An amended complaint was filed on Thursday in the federal class action lawsuit against Shaquille O’Neal over his NFT project Astrals, and the basketball icon faces allegations of violating securities laws in connection to offering Solana-based assets and an associated token.
The 111-page filing comes after a district judge in Florida appointed the case’s lead plaintiffs last month, who are represented by counsel at The Moskowitz Law Firm. Managing Partner Adam Moskowitz told Decrypt the filing represents a pivotal step forward.
“People applied and Judge [Federico] Moreno selected our clients to be the lead plaintiff,” he said. “That’s a big, big development, because now it means that they basically run the show for all of the investors, and they’ve selected us to be class counsel.”
Moskowitz’s firm is helping lead the charge on several other crypto-related class action lawsuits, including cases that involve collapsed firms Voyager and FTX. When O’Neal was served a complaint for the Astrals-focussed lawsuit at an NBA game in May, the phenom was also served a complaint that stems from a commercial he did for FTX following several previous attempts.
Thursday’s amended complaint—which is twice as long as the case’s initial one—offers a more robust look at O’Neal’s involvement in Astrals, Moskowitz claimed, including now-deleted videos and tweets gathered through websites like archive.org. O’Neal was in contact with Astral team members weekly if not daily, Moskowitz claimed.
“What we’ve put in this amended complaint is a much more extensive proof about how personally involved Shaquille O’Neal, his business partner, and his son were in Astrals,” he said. “It’s much more than we ever expected.”
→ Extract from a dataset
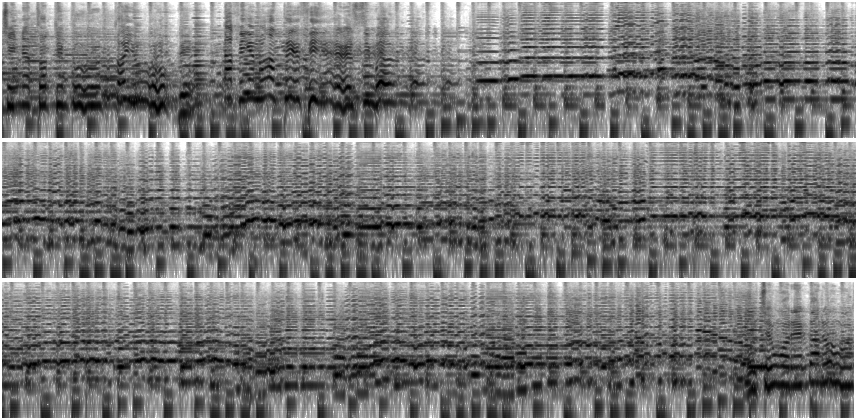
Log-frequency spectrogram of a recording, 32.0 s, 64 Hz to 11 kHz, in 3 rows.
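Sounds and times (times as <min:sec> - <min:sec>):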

Representatives for O’Neal did not immediately respond to a request for comment from Decrypt.
The amended complaint alleges that Shaq was intimately tied to Astrals and that the project’s value was “linked almost entirely to O’Neal’s celebrity status.” But not long after cryptocurrency exchange FTX—which O’Neal had endorsed—collapsed last November, the hoops legend allegedly disappeared from the Astrals community.
However, the suit alleges that he posted a GIF from the film “The Wolf of Wall Street” with the phrase “I’m not fucking leaving” as his final post in the Astrals Discord community.
“But O’Neal has not been seen at Astrals since this now-legendary ‘Wolf of Wall Street’ post,” the complaint alleges.
Astrals, a Solana-based NFT project, consisted of 10,000 “metaverse-ready” avatars tied to a DAO and a “story-driven, play-to-earn role-playing game,” according to part of the project’s white paper quoted in the complaint. The lawsuit also takes issue with the DAO’s governance token, $GLXY, claiming that it’s an unregistered security too.
Two large venture capital firms that struck partnerships with Astrals and allegedly traded $GLXY, Cypher Capital and MH Ventures, are mentioned in the complaint. While they are not listed as defendants, Moskowitz noted, he said they will be served as the lawsuit progresses.
“We’re not naming them yet, but when we have an opportunity, we’re certainly going to serve third-party subpoenas to Cypher Capital in Dubai and MH Ventures in London,” he said.
Cypher Capital and MH Ventures did not immediately respond to requests for comment from Decrypt.
In July, O’Neil’s lawyers asked for the class-action lawsuit to be dismissed, explaining that the digital assets in question were meant for gamers and not investors, per Law 360.
According to a court filing in late August, O’Neal’s motion was ultimately denied. The district judge overseeing the case set a September 29 deadline for the basketball star to respond to Thursday’s amended complaint.